Contribution to energy supply

By using SRF, primary fuels (gas, coal) are replaced. Production and use of SRF therefore contribute to energy-independency of Europe. It is therefore essential to account for the contribution of SRF in the production of electricity from bioenergy, as described in paragraph 4.8 in the Technical Annex of 2020 to the Taxonomy Report. The same goes for co-generation of heat/cool and power from bioenergy (paragraph 4.20). Besides the allowed feedstocks allowed (biomass, biogas and biofuels) SRF should also be allowed as feedstock. For that, criteria for the manufacture of SRF are needed (to be added in paragraph 4.13).

Whereas generation of heat/cool and power can also be achieved in stand-alone facilities running only on SRF, it is important to also include such plants in the taxonomy scheme. This would require taxonomy criteria to be set for such plants, for instance addressing biomass fraction and maximum proportion of recyclable materials.

Contribution to climate protection

Whereas SRF is partly made up of biogenic material, emission of fossil CO2 is reduced. The reduction of CO2 from co-processing and other uses of SRF is in the range of 350 – 1.000 kg. CO2 eq/ton waste.

Contribution to a Circular Economy

It is important to stress that all efforts must be undertaken to separate waste at source or either sort waste afterwards. It is impossible however to reuse and recycle everything. Even in best performing member states a residual fraction remains. Typically, sorting of waste results in 25-30% residue. Even when design of products and sorting technologies improve, a massive stream of non-recyclable waste will remain in Europe. Cembureau and ERFO have estimated that at least some 60 million tonnes of SRF could be produced in Europe when all member states would implement state-ot-the-art waste management solutions.
SRF is the perfect link between recycling and waste-to-energy. As a part of the sorting/recycling process it does not compete with recycling. Used in cement-kilns it contributes to the formation of clinker. New technologies are being developed to turn SRF into fuels and chemicals. Not acknowledging SRF production and its use in its current and future applications as a sustainable activity within the taxonomy legislation will put Europe back into less sustainable options for waste.

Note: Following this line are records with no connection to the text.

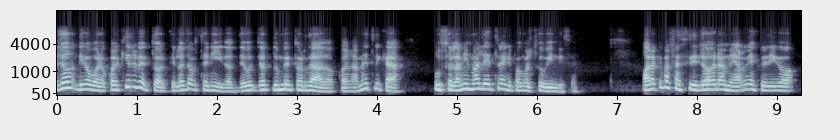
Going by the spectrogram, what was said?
yo digo, bueno, cualquier vector que lo haya obtenido de un vector dado con la métrica uso la misma letra y le pongo el subíndice. Ahora, ¿qué pasa si yo ahora me arriesgo y digo,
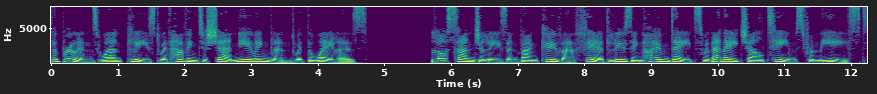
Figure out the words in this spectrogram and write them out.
The Bruins weren't pleased with having to share New England with the Whalers. Los Angeles and Vancouver feared losing home dates with NHL teams from the East.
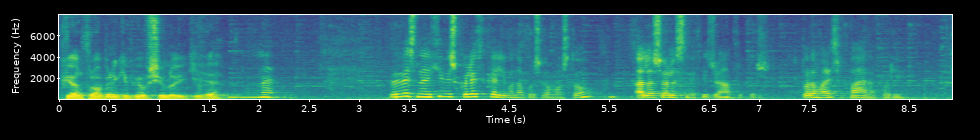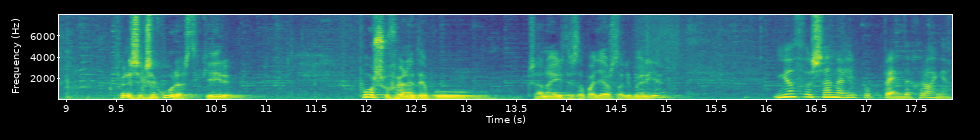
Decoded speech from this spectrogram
Πιο ανθρώπινη και πιο φυσιολογική, ε. Ναι. Βέβαια στην αρχή δυσκολεύτηκα λίγο να προσαρμοστώ, αλλά σε όλα συνηθίζει ο άνθρωπος. Τώρα μου αρέσει πάρα πολύ. Φαίνεσαι ξεκούραστη και ήρεμη. Πώς σου φαίνεται που ξανά ήρθες στα παλιά σου τα λιμέρια, Νιώθω σαν να λείπω πέντε χρόνια.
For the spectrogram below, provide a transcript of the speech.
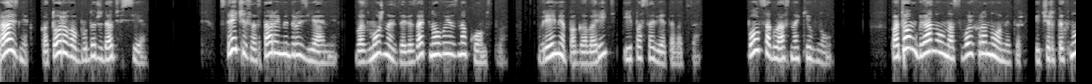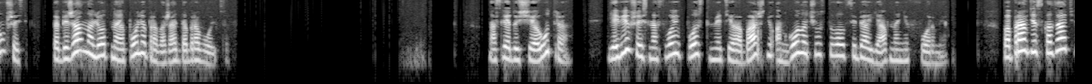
праздник, которого будут ждать все. Встречи со старыми друзьями, возможность завязать новые знакомства, время поговорить и посоветоваться». Пол согласно кивнул. Потом глянул на свой хронометр и, чертыхнувшись, побежал на летное поле провожать добровольцев. На следующее утро, явившись на свой пост в метеобашню, Ангола чувствовал себя явно не в форме. По правде сказать,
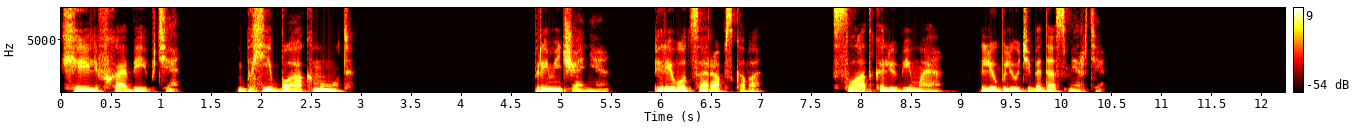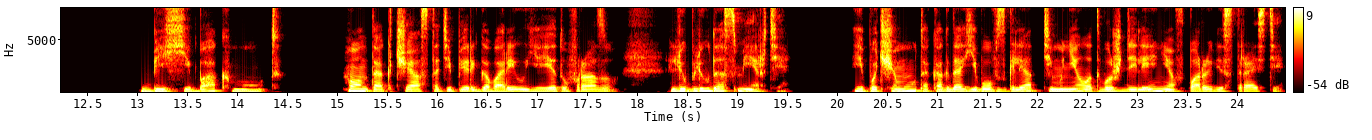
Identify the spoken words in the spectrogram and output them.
Хельф Хабибти. Бхибакмут. Примечание. Перевод с арабского. Сладко, любимая. Люблю тебя до смерти. Бихибакмут. Он так часто теперь говорил ей эту фразу «люблю до смерти». И почему-то, когда его взгляд темнел от вожделения в порыве страсти,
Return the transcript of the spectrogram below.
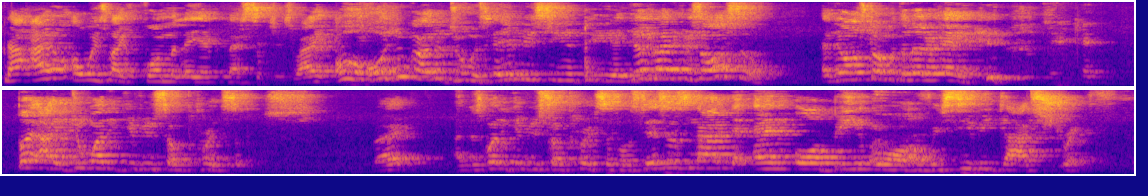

Social aspects

Production of SRF saves existing and creates new jobs. It is an additional step to the sorting/recycling of waste requiring new equipment investment and comparably (to other materials derived from waste) intensive quality control. As an example, in Germany the whole development of SRF has provided a vast amount of work for consultancy firms and research institutes, a new area of laboratory work has been realised and an association has been established. In industry itself SRF production has created new work within companies but also in trading and within companies receiving SRF. As a rough indication, employment effects are more than 3 employees per 1 Mio t € investment.
Production and use of SRF do not create a food or fuel problem, thus preventing negative effects on availability and costs of food as a result of area-competition.

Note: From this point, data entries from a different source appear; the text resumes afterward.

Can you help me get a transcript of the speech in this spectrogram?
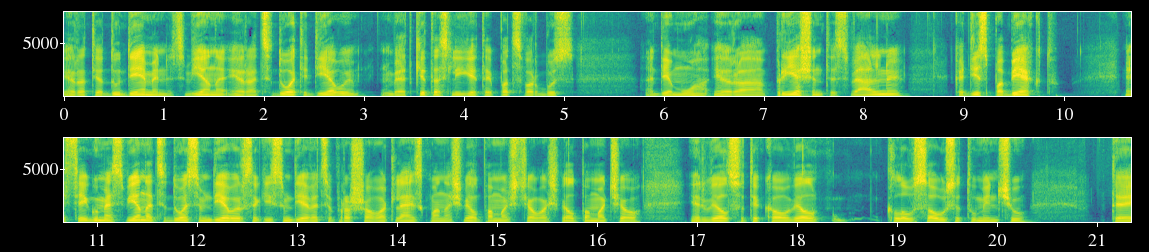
yra tie du dėmenys. Viena yra atsiduoti Dievui, bet kitas lygiai taip pat svarbus dėmuo yra priešintis velniui, kad jis pabėgtų. Nes jeigu mes vien atsiduosim Dievui ir sakysim, Dieve atsiprašau, atleisk man, aš vėl pamaščiau, aš vėl pamačiau ir vėl sutikau, vėl klausausi tų minčių, tai,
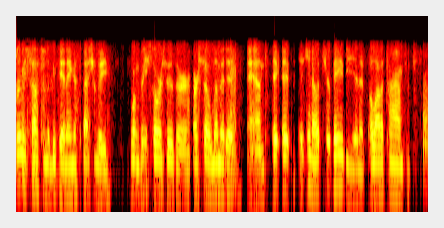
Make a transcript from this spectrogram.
really tough in the beginning, especially when resources are are so limited, and it, it, it you know it's your baby, and it, a lot of times it's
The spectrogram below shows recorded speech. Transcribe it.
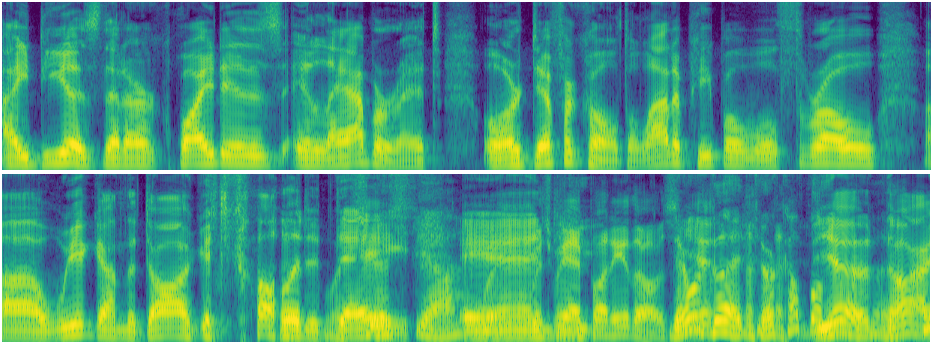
ideas that are quite as elaborate or difficult. A lot of people will throw a wig on the dog and call it a Which day. is- yeah. and which we had plenty of those. They were Yeah. good. There were a couple. Of them yeah, that were good. no, I,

SRF as enabler

The Technical Report on screening criteria for taxonomy acknowledges that switching to alternative fuels benefits decarbonisation of the cement sector. Use of alternative fuels (such as SRF) can reduce carbon intensity of cement production significantly. SRF therefore makes climate-friendly production of cement possible. Similarly, SRF enables climate-friendly energy supply as do other forms of thermal waste treatment.


ERFO believes that thermal use of waste which can not be recycled is most sustainable and should be supported by EU taxonomy. Optimum use of waste includes that first all materials are recovered which can be recycled and that only that part of waste is used for thermal purposes which can not be made available for recycling by means of optimised sorting. The concept of SRF meets all these requirements.